Sadly one cannot assume that is will always be possible to avoid meeting people who parade silence around like some sort of career trophy. Certain individuals will always prefer to recite swathes of history- from Homo erectus to the Second World War- rather than "wasting " a precious lesson on the story that they are unconsciously helping to write. Our generation may be full of potential and new insights, but education systems still belongs in no uncertain terms to our parents’ generation.
We have a detailed understanding of our past, but we have some uncertain notions about our present (thanks in most part to the internet). How can we expect to take an active role in our own future if we are ill-informed about our present?
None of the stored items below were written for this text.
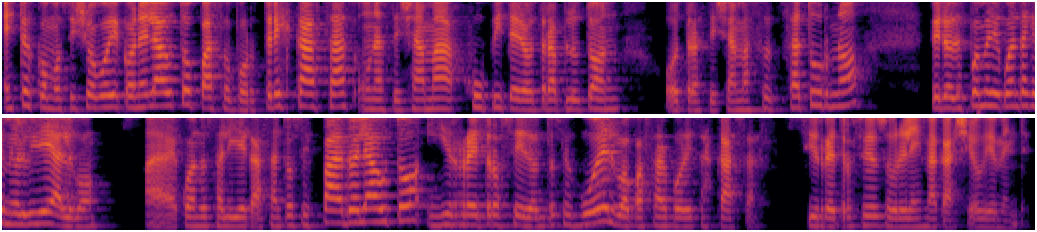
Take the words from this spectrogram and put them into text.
Esto es como si yo voy con el auto, paso por tres casas, una se llama Júpiter, otra Plutón, otra se llama Saturno, pero después me doy cuenta que me olvidé algo ah, cuando salí de casa. Entonces paro el auto y retrocedo. Entonces vuelvo a pasar por esas casas, si retrocedo sobre la misma calle, obviamente.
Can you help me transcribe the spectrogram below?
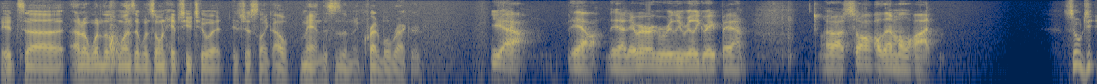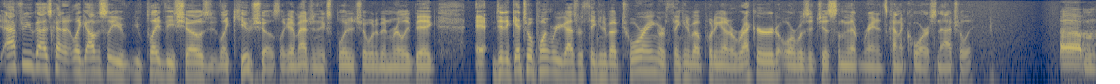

When will the  time come to introduce Anti-Mafia legislation as a mandatory university exam? Do we really think we can take down multiple echelons of international organised crime without educating a population who see the application of the law as a utopic ideal rather than a concrete reality? How can we expect this utopic vision not to cloud the teaching of subjects like procedural criminal law? A minimum of honesty is again (and will always be) needed.

 

So I’d like to thank all those teachers who, whilst their mothers, girlfriends, daughters, grandchildren, sisters and families are sat at home waiting for them, put aside any personal fear in order to fight for those who love, and for those who still do not know how to love . I’d like to thank all those “invisible” women who save the lives of so many on a daily basis just through the personal choices they make. I thank those who are not intimidated by the place in which they live: whether that’s in a big city like Milan or a small town like Ciro Marina. I’d like to thank those who do everything they can to encourage little boys and girls to live and not just survive - often recreating school at home in places a school does not "exist" anymore.

 

This piece has been written in the feminine voice. Grammatically, figuratively and personally. But to end I would like to extend my heartfelt thanks to those women who manage to be fearlessly “masculine”, and those men who can unashamedly embrace the “feminine”. This article is dedicated to all feminists regardless of gender. It is dedicated to the teachers who prove that men can teach children to live and study with honesty, and that they can do so with true sensitivity. This article is for the lawyers, magistrates and doctors who prove that one does not need to have a male reproductive organ to carry to rebel courageously against the Mafia.

 

I thank those who are able to recognize themselves and their own visions in the definition of feminism as equal rights between men and women: men and women who can only prosper and benefit in the fight against the Mafia.

 

 

(Photo creator_ Walker Bragman, http://www.huffingtonpost.com/walker-bragman/je-suis-charlie_3_b_6437174.html)